Task requirements >> List all lines of the data that include the string "dBFS".

★ ★ ★ ★ ★

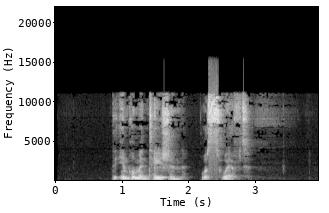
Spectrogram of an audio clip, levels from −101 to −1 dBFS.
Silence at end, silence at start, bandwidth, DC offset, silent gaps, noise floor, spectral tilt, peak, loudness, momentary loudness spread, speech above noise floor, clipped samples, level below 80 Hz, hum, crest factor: 1.05 s; 0.85 s; 16 kHz; under 0.1%; none; -71 dBFS; -2 dB/octave; 0 dBFS; -12 LUFS; 17 LU; 57 dB; 0.2%; -64 dBFS; none; 16 dB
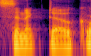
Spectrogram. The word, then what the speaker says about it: synecdoche: This is the same thing happened to me with synecdoche or synecdoche, and I was like, I've seen this word written down.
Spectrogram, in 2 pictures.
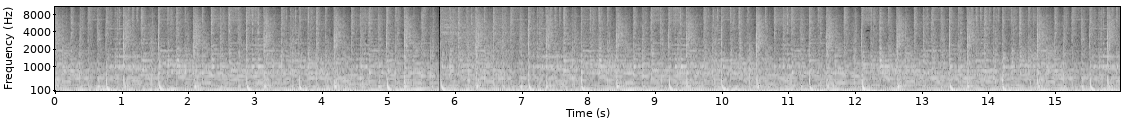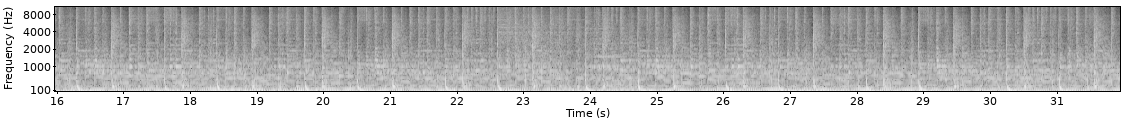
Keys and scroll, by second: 11.5 ctrl+BackSpace.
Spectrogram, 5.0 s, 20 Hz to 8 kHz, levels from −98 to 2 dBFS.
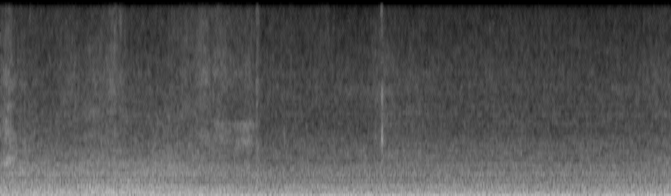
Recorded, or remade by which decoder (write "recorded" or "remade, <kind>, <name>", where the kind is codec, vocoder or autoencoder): remade, vocoder, Vocos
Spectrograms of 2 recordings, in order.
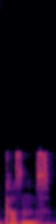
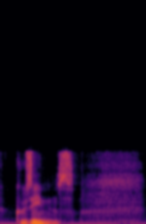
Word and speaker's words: cousins: with his cousins cousins noticed pronunciation cousins not cuisines number 14 where does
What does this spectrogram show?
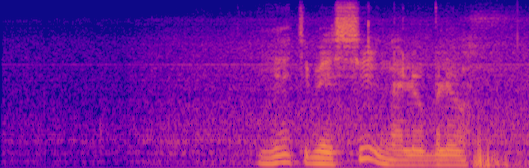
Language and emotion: Russian, positive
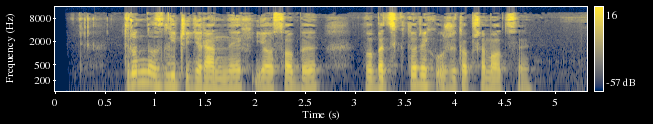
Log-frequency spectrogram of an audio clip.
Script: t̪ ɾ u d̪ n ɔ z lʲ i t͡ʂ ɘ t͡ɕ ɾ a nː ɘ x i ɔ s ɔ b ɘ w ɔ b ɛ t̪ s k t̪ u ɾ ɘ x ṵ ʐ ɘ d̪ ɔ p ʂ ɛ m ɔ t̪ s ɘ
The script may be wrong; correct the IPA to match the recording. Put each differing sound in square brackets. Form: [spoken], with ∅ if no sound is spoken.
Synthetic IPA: t̪ ɾ u d̪ n ɔ z lʲ i t͡ʂ ɘ t͡ɕ ɾ a nː ɘ x i ɔ s ɔ b ɘ [v] ɔ b ɛ t̪ s k t̪ u ɾ ɘ x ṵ ʐ ɘ [t̪] ɔ p ʂ ɛ m ɔ t̪ s ɘ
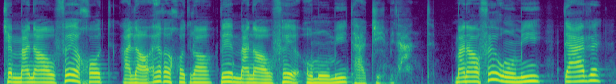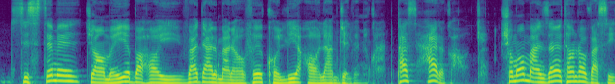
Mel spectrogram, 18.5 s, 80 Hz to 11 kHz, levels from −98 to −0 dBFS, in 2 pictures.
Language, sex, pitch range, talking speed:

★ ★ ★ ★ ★

Result below >>
Spectrogram of an audio clip, levels from −101 to −1 dBFS.
Silence at end, silence at start, bandwidth, DC offset, silent gaps, noise floor, spectral tilt, peak, loudness, momentary loudness spread, speech above noise floor, clipped samples, level below 80 Hz, hum, crest factor: 1.05 s; 0.85 s; 16 kHz; under 0.1%; none; -71 dBFS; -2 dB/octave; 0 dBFS; -12 LUFS; 17 LU; 57 dB; 0.2%; -64 dBFS; none; 16 dB
Spectrogram, 5.0 s, 20 Hz to 8 kHz, levels from −98 to 2 dBFS.
Mel spectrogram, 18.5 s, 80 Hz to 11 kHz, levels from −98 to −0 dBFS, in 2 pictures.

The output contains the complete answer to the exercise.